(CNN) -- The Vatican expressed rare public anger Wednesday in blasting the leaking of private papers from the pope's apartment, a scandal that observers say lifts the lid on a secret power struggle going on behind the closed doors of the Catholic Church.
A top Roman Catholic Church official called the theft of the documents "an immoral act of unprecedented gravity" and "despicable abuse of the relationship of trust that exists between Benedict XVI and those who turn to him."
Archbishop Angelo Becciu made the remarks to the Vatican's official newspaper six days after the pope's butler was arrested for leaking the papers.
Paolo Gabriele, 46, was arrested Wednesday on accusations of illegal possession of confidential documents, the Vatican said in a statement issued three days after the arrest.
With the leaks, the pope's very ministry "has come under attack," Becciu said.
The pope himself referred briefly to the scandal at the end of his regular Wednesday audience, his first public remarks on the matter.
He criticized reports about the affair as "entirely gratuitous" and presenting "a completely unrealistic image of the Holy See."
But experts say that exactly the opposite may be the truth, and that the arrest, alongside the firing of the head of the Vatican Bank a day later, may reveal the battle going on behind the scenes at the Vatican.
The two events are bad PR for the top hierarchy of the Roman Catholic Church, but they may be more than that, experts say. They could affect who becomes the next pope.
The effect of each one is the same: to weaken the authority of Pope Benedict XVI's second in command.
Cardinal Tarcisio Bertone, the Vatican secretary of state, is involved in a power struggle with his predecessor, experts say.
"The reason for this fight is that the secretary of state will have a strong influence over the next conclave which will choose the next pope," said Giacomo Galeazzi, a journalist at the Italian daily La Stampa.
The late John Paul II's secretary of state, Cardinal Angelo Sodano, is trying to sideline Bertone and put one of his own proeteges in place before Benedict dies, Galeazzi said.
"The leaks will end when Bertone is out as secretary of state," he predicted.
He said he expects that Bertone, who will be 78 in December, would be replaced at the end of the year, but not by the cardinal Sodano wants.
Sodano, who is now the dean of the College of Cardinals, isn't the only one who doesn't like Bertone, said the Rev. Thomas Reese, author of "Inside the Vatican."
When he became Vatican Secretary of State, Bertone "did what normally happens. He brought in his team, the people he likes, the people he trusts, and he put them in key positions in the Vatican," Reese said.

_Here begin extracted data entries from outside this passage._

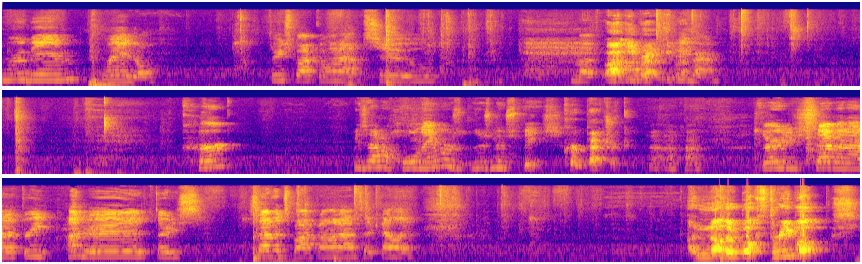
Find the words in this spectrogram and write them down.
Rueben Randle. Three spot going out to. Mo- Uh, E. Brown, E. E. Brown. Brown. Kurt. Is that a whole name or is, there's no space? Kirkpatrick. Oh, okay. 37 out of 300. 37 spot going out to Kelly. Another book, three books.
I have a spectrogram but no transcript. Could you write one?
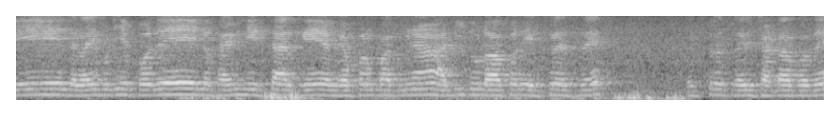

"There are people who had hitched their star to the previous secretary of state who thought by now they would become an archbishop or a cardinal, and they didn't," Reese said. "These people are unhappy and don't like Bertone."
Part of the reason for the butler and bank scandals is that the Vatican hasn't been run well in decades, Reese said.

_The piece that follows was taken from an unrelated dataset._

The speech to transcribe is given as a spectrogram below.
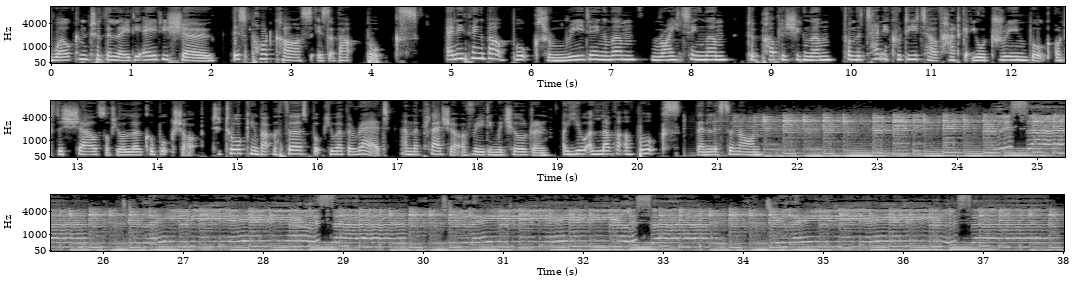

"Clerics don't go to Harvard Business School. Bertone is a theologian. He doesn't have an MBA," he said.
And Benedict is no better, he said.
"He is a German professor. He's a person who is into ideas, not a manager, and yet he is running a 1.2-billion member organization," Reese said.
There's a faction within the Vatican that wants the next pope to be "a better manger who can get the shop in order," Reese said.
"A lot of people think that would be an Italian, of course," after two popes from outside of Italy, John Paul II from Poland and Benedict from Germany, he said.
But the undermining of Bertone may work against that faction, he said.
"Bertone is from the Vatican and is Italian," Reese pointed out. "People may say we need somebody from outside who can come in and knock heads together and make it work."
Reese isn't taking a position on where the next pope should be from, but he has strong views on what Benedict's successor should do: "The place really needs to be restructured and reorganized. It still operates in many ways like a 19th century European court."
CNN's Hada Messia and journalist Livia Borghese contributed to this report.